Total Score: 6/10
Kölsch, a style I have touched on before with Australian renditions but have never had a traditional one from Köln (where it originated), is an interesting style. It is top-fermented (i.e. an Ale) with Lager characteristics. If done well it makes an excellent summer Ale for long hot days, however if it is done badly it can become quite drain-pour worthy. As Früh Kölsch is my first real German Kölsch it will henceforth be my benchmark of this style. I hope they set that bar high.
Poured from a 500ml can into a Stange (or “test tube glass” the traditional glass for a Kölsch).
A: Presents a clear pale straw body with a cappuccino foam white head that soon reduces to a light lace on top.
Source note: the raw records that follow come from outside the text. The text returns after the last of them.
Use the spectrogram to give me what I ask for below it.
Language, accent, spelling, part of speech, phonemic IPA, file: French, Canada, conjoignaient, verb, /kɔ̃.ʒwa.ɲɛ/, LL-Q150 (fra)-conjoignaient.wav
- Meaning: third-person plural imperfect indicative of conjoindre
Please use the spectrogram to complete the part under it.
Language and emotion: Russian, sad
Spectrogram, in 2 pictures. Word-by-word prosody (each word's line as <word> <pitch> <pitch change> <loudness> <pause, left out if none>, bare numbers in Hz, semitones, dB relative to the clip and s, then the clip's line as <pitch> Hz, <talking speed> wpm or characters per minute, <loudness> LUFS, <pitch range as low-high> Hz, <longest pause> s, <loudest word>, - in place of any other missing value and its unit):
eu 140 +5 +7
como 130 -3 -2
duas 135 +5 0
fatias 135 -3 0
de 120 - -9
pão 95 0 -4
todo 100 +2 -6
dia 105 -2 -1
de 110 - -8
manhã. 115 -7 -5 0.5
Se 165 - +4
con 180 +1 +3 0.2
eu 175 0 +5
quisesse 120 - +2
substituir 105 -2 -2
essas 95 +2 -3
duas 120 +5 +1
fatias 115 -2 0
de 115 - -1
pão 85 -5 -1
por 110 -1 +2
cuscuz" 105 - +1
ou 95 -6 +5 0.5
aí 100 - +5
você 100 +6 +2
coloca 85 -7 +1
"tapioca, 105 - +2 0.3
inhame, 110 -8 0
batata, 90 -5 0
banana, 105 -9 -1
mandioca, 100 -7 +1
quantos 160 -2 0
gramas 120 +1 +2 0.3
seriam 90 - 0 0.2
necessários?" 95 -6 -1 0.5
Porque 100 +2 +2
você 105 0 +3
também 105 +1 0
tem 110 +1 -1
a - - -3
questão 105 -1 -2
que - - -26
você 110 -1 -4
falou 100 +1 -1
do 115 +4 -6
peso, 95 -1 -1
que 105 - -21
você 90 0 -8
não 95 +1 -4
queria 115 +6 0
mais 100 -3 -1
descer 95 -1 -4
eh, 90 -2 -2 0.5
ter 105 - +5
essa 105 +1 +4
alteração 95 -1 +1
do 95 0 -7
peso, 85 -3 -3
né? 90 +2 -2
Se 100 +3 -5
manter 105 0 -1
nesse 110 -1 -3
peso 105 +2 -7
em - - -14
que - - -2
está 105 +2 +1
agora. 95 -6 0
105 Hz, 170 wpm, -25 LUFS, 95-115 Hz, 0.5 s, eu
Spot on colour for a true Kölsch. 8/10.
S: Fresh cider apples in the aroma provide dry and vinous characters, there is hints of a grain base and slight metallic note from the can, overall a pretty decent and Lagery aroma. 7/10.
T: Crisp, dry and cidery… in fact it tastes light a glass of dry apple cider more than a beer. Then the grain flavours kick in… then you have a burp because of the dramatic carbonation, with a finish and aftertaste that is mildly bitter, very crisp and oh so dry. Another sip reveals white wine characters with some light honey sweetness. 6/10.
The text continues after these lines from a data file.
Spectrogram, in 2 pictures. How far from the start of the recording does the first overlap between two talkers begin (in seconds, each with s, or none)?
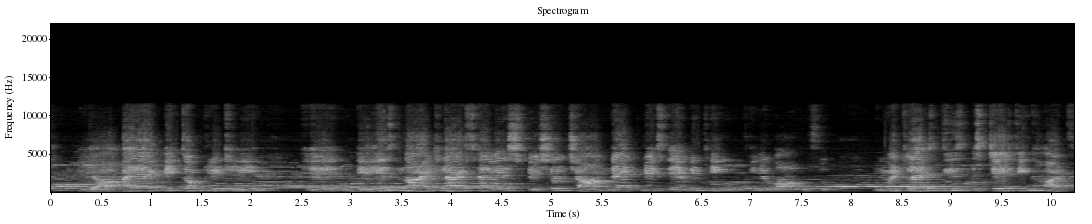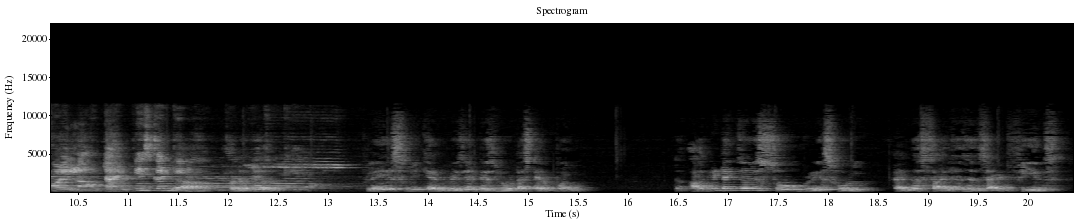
11.3 s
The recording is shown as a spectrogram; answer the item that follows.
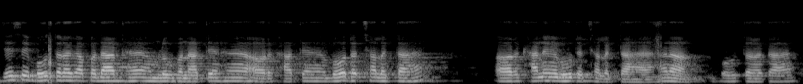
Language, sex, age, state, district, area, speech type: Hindi, male, 18-30, Bihar, Samastipur, rural, spontaneous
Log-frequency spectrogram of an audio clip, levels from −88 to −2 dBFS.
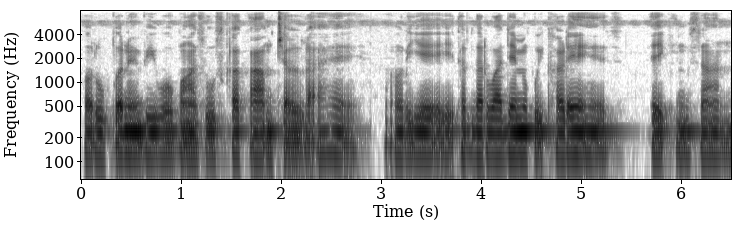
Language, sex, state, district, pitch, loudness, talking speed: Hindi, male, Chhattisgarh, Jashpur, 115 Hz, -17 LUFS, 200 wpm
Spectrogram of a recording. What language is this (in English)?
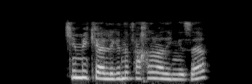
Uzbek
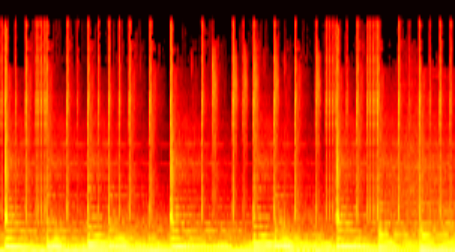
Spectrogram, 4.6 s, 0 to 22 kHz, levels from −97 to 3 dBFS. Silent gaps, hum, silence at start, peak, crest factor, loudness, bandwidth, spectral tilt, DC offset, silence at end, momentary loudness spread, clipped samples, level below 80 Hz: none; none; 0 s; 0 dBFS; 10 dB; -13 LUFS; over 20 kHz; -6 dB/octave; under 0.1%; 0 s; 3 LU; under 0.1%; -14 dBFS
M: Waaay over-carbonated, it’s been a while since I’ve let off this many belches, with a mid to light body. 3/10.
D: It can be said that a good Kölsch is a perfect pairing for a hot summers day and Früh is a good enough Kölsch, though my scores do tend to show a bias against Lagers in general (I’m an Ale-man, and a Hophead, this is true) – I still believe my scoring of this beer is relative to how good it actually is. That said, with flavours like a typical cheap German Lager, there is little reason to seek this beer out and fork over the $5.50/500mls I paid for it – this is a sub $3/500mls can at best. 6/10.
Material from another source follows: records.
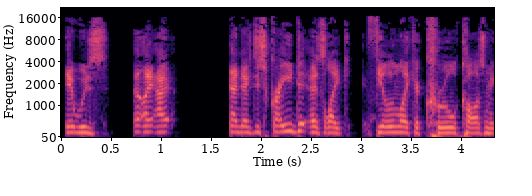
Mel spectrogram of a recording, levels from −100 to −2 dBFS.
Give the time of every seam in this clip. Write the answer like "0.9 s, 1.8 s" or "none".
none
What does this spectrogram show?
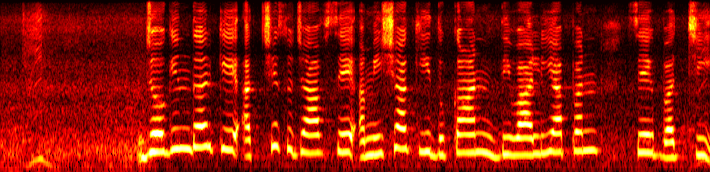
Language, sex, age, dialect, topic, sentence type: Hindi, female, 18-24, Marwari Dhudhari, banking, statement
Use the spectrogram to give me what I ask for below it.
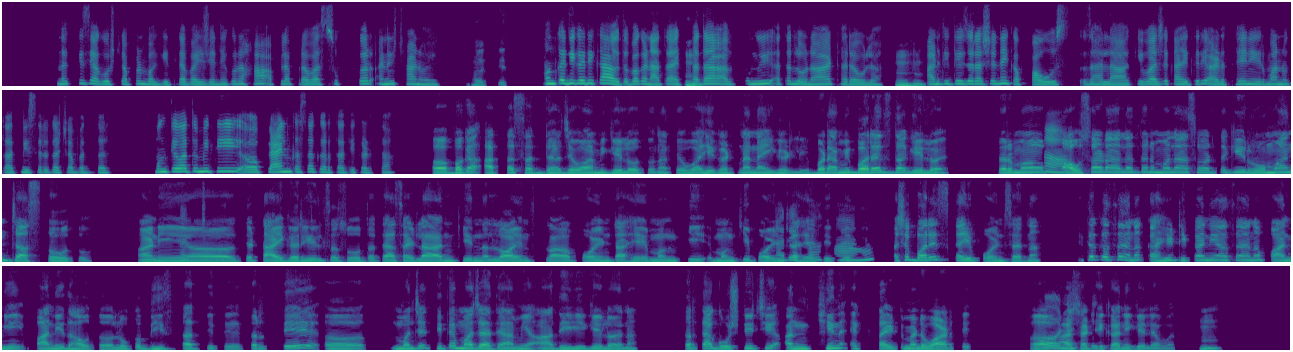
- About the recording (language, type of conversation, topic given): Marathi, podcast, एका दिवसाच्या सहलीची योजना तुम्ही कशी आखता?
- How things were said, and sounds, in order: tapping; other background noise; in English: "एक्साईटमेंट"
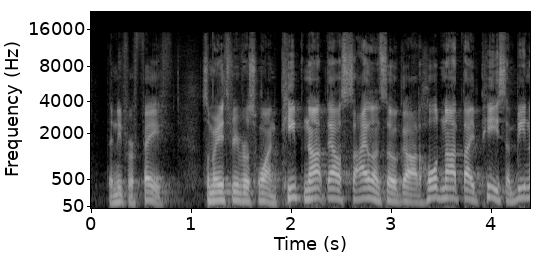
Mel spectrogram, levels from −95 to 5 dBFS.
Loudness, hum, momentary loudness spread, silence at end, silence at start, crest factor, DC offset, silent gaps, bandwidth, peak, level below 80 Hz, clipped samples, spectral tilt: -30 LUFS; none; 5 LU; 0 s; 0.2 s; 20 dB; under 0.1%; none; 15.5 kHz; -10 dBFS; -68 dBFS; under 0.1%; -4 dB/octave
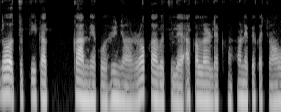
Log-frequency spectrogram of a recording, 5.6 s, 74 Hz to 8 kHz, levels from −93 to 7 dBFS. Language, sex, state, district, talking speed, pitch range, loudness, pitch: Rengma, female, Nagaland, Kohima, 235 wpm, 115-135 Hz, -21 LUFS, 125 Hz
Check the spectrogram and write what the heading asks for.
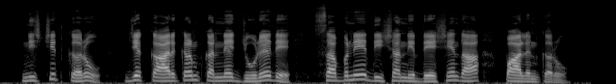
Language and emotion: Dogri, neutral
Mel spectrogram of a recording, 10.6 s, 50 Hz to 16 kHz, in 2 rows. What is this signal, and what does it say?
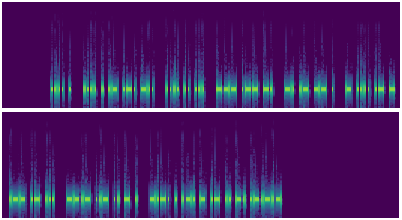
Morse code, heard as a keyed tone, about 47 wpm, 700 Hz. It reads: HE HEARD HIS OWN NAME THAT WAS QUITE CERTAIN.
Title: Sentences from Top 1000 Words - Review Part 2 - 50wpm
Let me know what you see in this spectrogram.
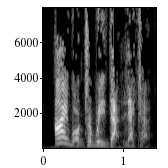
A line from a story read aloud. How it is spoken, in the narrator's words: he said loudly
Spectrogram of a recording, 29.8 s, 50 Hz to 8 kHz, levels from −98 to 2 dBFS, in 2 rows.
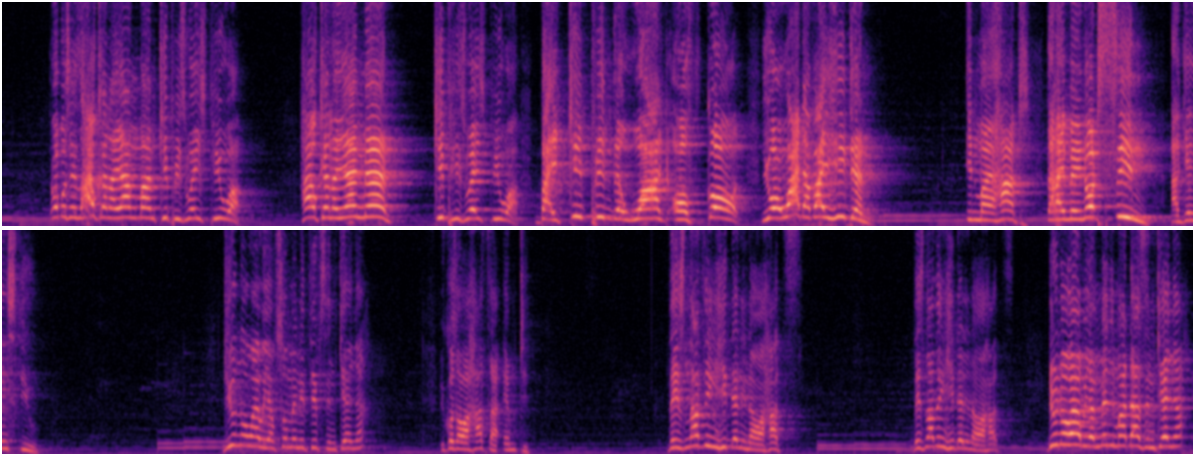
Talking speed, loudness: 165 wpm, -21 LUFS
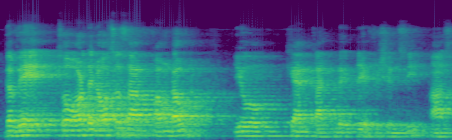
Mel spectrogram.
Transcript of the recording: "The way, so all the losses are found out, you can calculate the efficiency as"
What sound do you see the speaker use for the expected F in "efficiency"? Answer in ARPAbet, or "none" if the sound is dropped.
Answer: F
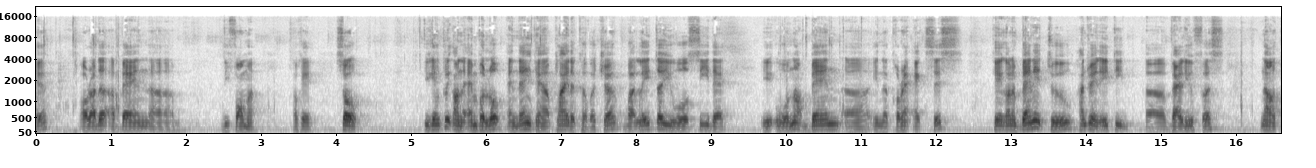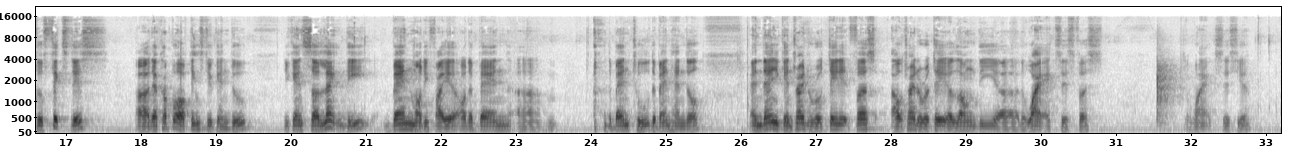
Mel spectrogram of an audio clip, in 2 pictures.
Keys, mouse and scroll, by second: 0.3 scroll down 1, 0.5 alt+click, 9.1 middle click, 10.3 alt+click, 10.8 scroll up 1, 11.0 alt+middle click, 20.9-33.2 drag.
Food match: A Köln specialty Himmel un Ääd (or Heaven and Earth) roasted apple and semi-mashed potatoes, with fried onion topping, served with the classic blood sausage is a definite great pairing for this brew.